Segment Start: Exercise material

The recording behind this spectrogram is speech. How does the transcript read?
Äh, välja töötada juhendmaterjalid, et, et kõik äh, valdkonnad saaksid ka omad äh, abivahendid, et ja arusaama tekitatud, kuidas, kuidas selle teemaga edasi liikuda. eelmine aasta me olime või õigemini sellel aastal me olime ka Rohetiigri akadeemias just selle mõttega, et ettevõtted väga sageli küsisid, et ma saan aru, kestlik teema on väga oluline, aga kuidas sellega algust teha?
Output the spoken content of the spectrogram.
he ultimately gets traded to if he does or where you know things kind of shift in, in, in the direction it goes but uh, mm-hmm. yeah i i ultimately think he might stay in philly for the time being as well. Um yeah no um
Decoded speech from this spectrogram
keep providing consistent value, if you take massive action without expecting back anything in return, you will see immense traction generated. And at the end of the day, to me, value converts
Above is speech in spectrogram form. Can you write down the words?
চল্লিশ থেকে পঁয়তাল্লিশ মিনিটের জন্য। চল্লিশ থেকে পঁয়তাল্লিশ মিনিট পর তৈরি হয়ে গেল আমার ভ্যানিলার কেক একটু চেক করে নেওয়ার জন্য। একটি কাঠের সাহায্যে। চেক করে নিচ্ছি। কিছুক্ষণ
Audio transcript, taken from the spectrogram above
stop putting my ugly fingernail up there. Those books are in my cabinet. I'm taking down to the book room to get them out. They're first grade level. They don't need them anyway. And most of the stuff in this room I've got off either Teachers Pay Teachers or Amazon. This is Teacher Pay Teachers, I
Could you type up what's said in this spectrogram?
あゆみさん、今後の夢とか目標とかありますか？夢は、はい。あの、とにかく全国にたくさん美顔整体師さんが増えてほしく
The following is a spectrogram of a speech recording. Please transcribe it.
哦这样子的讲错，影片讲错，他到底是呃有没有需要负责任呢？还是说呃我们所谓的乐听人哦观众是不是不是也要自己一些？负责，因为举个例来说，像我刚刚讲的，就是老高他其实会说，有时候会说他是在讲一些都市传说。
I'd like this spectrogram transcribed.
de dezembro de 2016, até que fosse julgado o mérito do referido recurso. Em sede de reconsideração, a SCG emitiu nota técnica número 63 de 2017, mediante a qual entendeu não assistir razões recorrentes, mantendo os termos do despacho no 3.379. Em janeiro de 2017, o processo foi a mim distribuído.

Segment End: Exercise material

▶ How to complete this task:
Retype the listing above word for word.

▶ Task answer:
The recording behind this spectrogram is speech. How does the transcript read?
Äh, välja töötada juhendmaterjalid, et, et kõik äh, valdkonnad saaksid ka omad äh, abivahendid, et ja arusaama tekitatud, kuidas, kuidas selle teemaga edasi liikuda. eelmine aasta me olime või õigemini sellel aastal me olime ka Rohetiigri akadeemias just selle mõttega, et ettevõtted väga sageli küsisid, et ma saan aru, kestlik teema on väga oluline, aga kuidas sellega algust teha?
Output the spoken content of the spectrogram.
he ultimately gets traded to if he does or where you know things kind of shift in, in, in the direction it goes but uh, mm-hmm. yeah i i ultimately think he might stay in philly for the time being as well. Um yeah no um
Decoded speech from this spectrogram
keep providing consistent value, if you take massive action without expecting back anything in return, you will see immense traction generated. And at the end of the day, to me, value converts
Above is speech in spectrogram form. Can you write down the words?
চল্লিশ থেকে পঁয়তাল্লিশ মিনিটের জন্য। চল্লিশ থেকে পঁয়তাল্লিশ মিনিট পর তৈরি হয়ে গেল আমার ভ্যানিলার কেক একটু চেক করে নেওয়ার জন্য। একটি কাঠের সাহায্যে। চেক করে নিচ্ছি। কিছুক্ষণ
Audio transcript, taken from the spectrogram above
stop putting my ugly fingernail up there. Those books are in my cabinet. I'm taking down to the book room to get them out. They're first grade level. They don't need them anyway. And most of the stuff in this room I've got off either Teachers Pay Teachers or Amazon. This is Teacher Pay Teachers, I
Could you type up what's said in this spectrogram?
あゆみさん、今後の夢とか目標とかありますか？夢は、はい。あの、とにかく全国にたくさん美顔整体師さんが増えてほしく
The following is a spectrogram of a speech recording. Please transcribe it.
哦这样子的讲错，影片讲错，他到底是呃有没有需要负责任呢？还是说呃我们所谓的乐听人哦观众是不是不是也要自己一些？负责，因为举个例来说，像我刚刚讲的，就是老高他其实会说，有时候会说他是在讲一些都市传说。
I'd like this spectrogram transcribed.
de dezembro de 2016, até que fosse julgado o mérito do referido recurso. Em sede de reconsideração, a SCG emitiu nota técnica número 63 de 2017, mediante a qual entendeu não assistir razões recorrentes, mantendo os termos do despacho no 3.379. Em janeiro de 2017, o processo foi a mim distribuído.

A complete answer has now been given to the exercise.